Heebee Jeans TrademarkHeebee is denim spiritualism. Heebees are your soul and like The Picture of Dorian Gray, everything you wear them through shows up on them. You take care of them like your temple, do not wash them traditionally. Even washing is a ritual, like baptism.

-Heber Saurey, February 2013
Eloquent words for a beautiful product. And speaking of the ritual of washing, I recently gave one of these pairs a shrink test. Here’s how it went. First, I turned the unworn, unsanforized pair of jeans inside out.

Next, the jeans were folded and placed in a basin. A mixture of hot water from the tap and boiling water from a tea kettle was added to the the mix, enough to saturate the denim.

I recommend weighing jeans down to keep them submerged. Here, I used a few bubble bath containers I had lying around. After an hour, you’ll notice color in the wash. Brown is mostly starch and particulates from the cotton. This 14 ounce unsanforized from Kurabo shed very little indigo to the water, although it was visible when I toweled it off later.

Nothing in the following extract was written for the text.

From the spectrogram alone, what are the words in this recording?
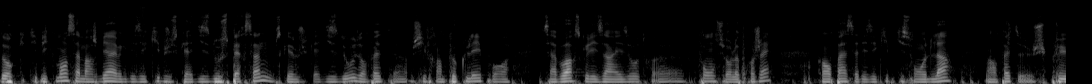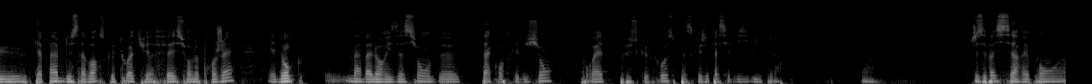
Donc typiquement, ça marche bien avec des équipes jusqu'à 10-12 personnes, parce que jusqu'à 10-12, en fait, un chiffre un peu clé pour savoir ce que les uns et les autres euh, font sur le projet. Quand on passe à des équipes qui sont au-delà, bah, en fait, je suis plus capable de savoir ce que toi tu as fait sur le projet, et donc ma valorisation de ta contribution pourrait être plus que fausse parce que j'ai pas cette visibilité là. Je ne sais pas si ça répond. Euh,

And the result? Shrinking in this way took an inch off the waist and inseam, as well as a half inch on most other areas, resulting in about 3% shrinkage in all dimensions. Less than I was expecting, but certainly more than sanforized denim. I’ll be posting fit pics after a bit more wear in a couple of weeks or so.

Heebee Jeans Trademark, Owl

Heebee Jeans are an interesting breed to be sure. The denim is very nice, and as Heber and his team do more production runs, we expect to see them get even better. Speaking of which, be sure to keep an eye out for an announcement very soon– Heebee is expecting to open up shop online in the coming weeks. We’ll keep you informed about it over on our Facebook page, or you can check out Heebee’s!

Heebee Jeans Sharkskin Patch, Owl Trademark
Sharkskin Patch oriented vertically enjoins an owl
poking it’s head out of the back pocket

As always, thanks for reading!

Dedicated to quality goods that get better with time.